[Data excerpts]
-- Opening Marker --
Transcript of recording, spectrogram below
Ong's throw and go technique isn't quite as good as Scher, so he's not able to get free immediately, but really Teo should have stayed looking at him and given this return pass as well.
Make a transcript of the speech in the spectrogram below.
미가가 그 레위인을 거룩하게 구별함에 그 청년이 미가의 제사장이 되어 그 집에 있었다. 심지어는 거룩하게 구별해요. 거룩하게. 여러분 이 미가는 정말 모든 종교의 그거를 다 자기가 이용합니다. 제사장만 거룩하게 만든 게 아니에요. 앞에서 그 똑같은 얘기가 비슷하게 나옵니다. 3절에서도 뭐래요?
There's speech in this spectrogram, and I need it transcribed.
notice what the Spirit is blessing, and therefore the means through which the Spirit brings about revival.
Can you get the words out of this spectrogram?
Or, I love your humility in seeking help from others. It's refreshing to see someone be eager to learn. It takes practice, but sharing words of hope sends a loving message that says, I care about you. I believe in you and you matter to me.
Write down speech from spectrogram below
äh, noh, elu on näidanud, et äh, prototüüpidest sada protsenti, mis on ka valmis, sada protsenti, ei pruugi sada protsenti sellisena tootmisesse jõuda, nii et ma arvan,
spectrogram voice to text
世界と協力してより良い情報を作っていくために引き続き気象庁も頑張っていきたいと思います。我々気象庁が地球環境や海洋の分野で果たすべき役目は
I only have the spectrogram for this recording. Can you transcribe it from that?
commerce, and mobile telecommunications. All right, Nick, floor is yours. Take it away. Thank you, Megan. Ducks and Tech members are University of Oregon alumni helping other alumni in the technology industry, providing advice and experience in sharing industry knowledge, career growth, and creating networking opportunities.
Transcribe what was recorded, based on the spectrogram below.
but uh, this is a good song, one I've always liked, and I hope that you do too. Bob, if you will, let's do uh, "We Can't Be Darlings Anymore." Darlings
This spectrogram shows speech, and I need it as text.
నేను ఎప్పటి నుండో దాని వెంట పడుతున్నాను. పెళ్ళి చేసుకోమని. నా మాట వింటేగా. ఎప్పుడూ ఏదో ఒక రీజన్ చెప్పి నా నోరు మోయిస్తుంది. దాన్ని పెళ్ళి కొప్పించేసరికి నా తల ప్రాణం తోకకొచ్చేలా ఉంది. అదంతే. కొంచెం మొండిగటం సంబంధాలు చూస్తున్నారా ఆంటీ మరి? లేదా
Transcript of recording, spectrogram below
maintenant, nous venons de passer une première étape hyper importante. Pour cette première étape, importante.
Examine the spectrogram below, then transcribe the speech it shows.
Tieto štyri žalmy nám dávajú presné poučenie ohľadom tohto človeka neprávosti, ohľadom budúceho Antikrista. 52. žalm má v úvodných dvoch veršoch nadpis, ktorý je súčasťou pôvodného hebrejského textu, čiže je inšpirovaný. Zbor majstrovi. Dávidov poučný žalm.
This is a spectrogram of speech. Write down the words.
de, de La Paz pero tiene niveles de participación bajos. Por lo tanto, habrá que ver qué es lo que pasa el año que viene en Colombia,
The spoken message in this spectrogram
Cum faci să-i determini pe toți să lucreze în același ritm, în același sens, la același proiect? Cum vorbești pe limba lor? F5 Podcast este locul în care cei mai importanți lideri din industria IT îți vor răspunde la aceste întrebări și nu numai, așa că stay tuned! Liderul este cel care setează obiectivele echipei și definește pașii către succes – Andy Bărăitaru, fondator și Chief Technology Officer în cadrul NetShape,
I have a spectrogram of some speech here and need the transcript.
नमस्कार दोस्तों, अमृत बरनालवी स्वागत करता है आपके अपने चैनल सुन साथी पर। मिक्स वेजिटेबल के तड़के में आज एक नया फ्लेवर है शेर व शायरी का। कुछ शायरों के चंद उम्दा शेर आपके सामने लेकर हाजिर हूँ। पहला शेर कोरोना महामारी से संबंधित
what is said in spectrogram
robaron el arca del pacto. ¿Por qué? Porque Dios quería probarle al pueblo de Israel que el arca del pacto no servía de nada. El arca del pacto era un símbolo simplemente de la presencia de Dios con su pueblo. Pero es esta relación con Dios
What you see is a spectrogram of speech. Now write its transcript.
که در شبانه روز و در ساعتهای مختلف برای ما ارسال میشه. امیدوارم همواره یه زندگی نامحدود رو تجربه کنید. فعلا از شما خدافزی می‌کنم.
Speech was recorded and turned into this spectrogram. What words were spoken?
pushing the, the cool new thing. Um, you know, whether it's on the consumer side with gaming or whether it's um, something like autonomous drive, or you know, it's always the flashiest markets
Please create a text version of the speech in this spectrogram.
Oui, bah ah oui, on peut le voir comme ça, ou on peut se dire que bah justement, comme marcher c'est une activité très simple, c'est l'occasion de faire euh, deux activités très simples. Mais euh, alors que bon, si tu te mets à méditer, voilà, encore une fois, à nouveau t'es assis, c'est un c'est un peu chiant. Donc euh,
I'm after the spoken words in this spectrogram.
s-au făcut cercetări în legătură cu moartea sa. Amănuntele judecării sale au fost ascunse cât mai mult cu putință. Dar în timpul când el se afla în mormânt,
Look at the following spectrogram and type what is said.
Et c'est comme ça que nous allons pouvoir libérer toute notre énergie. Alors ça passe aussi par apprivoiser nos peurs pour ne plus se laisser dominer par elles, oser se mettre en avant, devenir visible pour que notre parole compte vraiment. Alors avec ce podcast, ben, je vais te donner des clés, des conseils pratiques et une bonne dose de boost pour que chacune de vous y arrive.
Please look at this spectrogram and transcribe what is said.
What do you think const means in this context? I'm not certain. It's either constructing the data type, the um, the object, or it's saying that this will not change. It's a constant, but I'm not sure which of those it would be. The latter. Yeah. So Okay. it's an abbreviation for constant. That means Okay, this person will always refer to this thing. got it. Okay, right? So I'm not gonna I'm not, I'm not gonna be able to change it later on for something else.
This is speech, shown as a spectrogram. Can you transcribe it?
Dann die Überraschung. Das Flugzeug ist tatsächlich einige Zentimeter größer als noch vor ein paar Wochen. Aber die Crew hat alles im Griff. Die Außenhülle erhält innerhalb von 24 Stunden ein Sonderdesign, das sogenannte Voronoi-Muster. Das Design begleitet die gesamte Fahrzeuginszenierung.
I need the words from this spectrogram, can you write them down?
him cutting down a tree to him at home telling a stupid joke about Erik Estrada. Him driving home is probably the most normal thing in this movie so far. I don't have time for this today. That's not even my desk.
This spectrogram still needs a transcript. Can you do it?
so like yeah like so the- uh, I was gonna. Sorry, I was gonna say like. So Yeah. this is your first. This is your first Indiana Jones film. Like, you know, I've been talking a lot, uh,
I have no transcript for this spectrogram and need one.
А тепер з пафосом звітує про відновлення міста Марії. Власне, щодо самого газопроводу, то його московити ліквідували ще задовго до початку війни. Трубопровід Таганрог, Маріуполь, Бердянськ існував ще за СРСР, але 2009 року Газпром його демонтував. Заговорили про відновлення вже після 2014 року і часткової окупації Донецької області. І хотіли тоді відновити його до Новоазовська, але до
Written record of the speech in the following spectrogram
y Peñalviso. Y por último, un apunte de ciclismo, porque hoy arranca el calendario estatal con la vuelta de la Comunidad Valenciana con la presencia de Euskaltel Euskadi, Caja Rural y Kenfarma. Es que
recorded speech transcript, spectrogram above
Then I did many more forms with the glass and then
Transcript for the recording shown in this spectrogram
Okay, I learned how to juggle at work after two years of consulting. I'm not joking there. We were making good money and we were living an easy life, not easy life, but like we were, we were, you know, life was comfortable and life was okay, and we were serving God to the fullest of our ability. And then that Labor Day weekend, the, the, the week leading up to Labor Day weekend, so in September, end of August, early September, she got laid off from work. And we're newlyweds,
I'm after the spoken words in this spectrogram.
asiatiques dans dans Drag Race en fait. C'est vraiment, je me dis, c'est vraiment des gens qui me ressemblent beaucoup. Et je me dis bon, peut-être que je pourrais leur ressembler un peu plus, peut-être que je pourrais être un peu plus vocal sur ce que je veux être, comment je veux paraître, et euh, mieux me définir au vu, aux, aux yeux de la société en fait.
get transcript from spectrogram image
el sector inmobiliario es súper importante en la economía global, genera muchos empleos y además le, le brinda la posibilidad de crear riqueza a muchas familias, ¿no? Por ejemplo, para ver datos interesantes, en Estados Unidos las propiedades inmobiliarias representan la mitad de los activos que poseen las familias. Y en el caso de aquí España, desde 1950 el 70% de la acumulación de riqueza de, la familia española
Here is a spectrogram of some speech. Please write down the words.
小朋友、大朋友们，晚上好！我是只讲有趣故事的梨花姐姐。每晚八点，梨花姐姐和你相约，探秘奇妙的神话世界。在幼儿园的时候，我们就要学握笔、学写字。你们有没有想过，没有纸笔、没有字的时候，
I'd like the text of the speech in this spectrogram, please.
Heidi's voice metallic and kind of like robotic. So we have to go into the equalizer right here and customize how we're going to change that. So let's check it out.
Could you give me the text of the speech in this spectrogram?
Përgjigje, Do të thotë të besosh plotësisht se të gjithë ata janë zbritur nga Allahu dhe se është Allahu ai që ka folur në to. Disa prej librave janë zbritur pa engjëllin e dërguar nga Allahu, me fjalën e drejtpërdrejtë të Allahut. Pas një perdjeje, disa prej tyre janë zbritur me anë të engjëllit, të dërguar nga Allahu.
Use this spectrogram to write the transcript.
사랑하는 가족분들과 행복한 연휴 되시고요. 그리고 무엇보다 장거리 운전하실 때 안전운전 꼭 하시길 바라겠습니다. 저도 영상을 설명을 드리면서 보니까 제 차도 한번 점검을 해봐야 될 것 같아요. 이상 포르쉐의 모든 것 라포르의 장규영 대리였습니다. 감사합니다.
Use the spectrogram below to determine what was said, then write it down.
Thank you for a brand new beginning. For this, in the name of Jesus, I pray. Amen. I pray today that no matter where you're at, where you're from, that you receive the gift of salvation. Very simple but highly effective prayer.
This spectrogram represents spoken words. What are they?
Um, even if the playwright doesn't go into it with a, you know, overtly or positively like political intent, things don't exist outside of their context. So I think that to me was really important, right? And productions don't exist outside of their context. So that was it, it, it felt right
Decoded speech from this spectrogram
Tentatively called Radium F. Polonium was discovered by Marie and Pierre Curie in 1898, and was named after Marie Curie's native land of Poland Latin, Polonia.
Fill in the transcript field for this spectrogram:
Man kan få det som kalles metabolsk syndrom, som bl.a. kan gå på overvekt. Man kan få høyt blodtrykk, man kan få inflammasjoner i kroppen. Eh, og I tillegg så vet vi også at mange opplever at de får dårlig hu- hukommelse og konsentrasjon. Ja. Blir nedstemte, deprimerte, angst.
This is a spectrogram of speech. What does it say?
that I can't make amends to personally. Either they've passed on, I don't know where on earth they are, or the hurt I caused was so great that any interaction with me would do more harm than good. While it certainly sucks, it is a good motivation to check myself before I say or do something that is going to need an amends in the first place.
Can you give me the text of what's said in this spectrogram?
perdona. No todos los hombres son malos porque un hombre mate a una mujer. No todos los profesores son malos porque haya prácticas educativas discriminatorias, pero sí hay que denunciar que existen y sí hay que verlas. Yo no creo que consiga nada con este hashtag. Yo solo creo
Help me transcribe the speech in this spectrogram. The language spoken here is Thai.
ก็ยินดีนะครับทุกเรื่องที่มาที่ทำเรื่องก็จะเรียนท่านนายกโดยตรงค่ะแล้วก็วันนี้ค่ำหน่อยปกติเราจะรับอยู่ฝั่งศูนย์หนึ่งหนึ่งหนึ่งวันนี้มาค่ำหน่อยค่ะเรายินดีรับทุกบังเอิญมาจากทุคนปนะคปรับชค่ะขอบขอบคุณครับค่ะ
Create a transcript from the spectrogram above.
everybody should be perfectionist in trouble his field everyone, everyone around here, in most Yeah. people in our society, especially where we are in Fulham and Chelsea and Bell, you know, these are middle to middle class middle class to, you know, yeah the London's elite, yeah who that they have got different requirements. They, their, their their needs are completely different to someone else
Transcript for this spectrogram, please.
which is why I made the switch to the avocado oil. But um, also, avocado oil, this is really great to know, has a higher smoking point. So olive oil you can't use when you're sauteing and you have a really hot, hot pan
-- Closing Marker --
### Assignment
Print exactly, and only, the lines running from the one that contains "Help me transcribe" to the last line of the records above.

### Output of the task
Help me transcribe the speech in this spectrogram. The language spoken here is Thai.
ก็ยินดีนะครับทุกเรื่องที่มาที่ทำเรื่องก็จะเรียนท่านนายกโดยตรงค่ะแล้วก็วันนี้ค่ำหน่อยปกติเราจะรับอยู่ฝั่งศูนย์หนึ่งหนึ่งหนึ่งวันนี้มาค่ำหน่อยค่ะเรายินดีรับทุกบังเอิญมาจากทุคนปนะคปรับชค่ะขอบขอบคุณครับค่ะ
Create a transcript from the spectrogram above.
everybody should be perfectionist in trouble his field everyone, everyone around here, in most Yeah. people in our society, especially where we are in Fulham and Chelsea and Bell, you know, these are middle to middle class middle class to, you know, yeah the London's elite, yeah who that they have got different requirements. They, their, their their needs are completely different to someone else
Transcript for this spectrogram, please.
which is why I made the switch to the avocado oil. But um, also, avocado oil, this is really great to know, has a higher smoking point. So olive oil you can't use when you're sauteing and you have a really hot, hot pan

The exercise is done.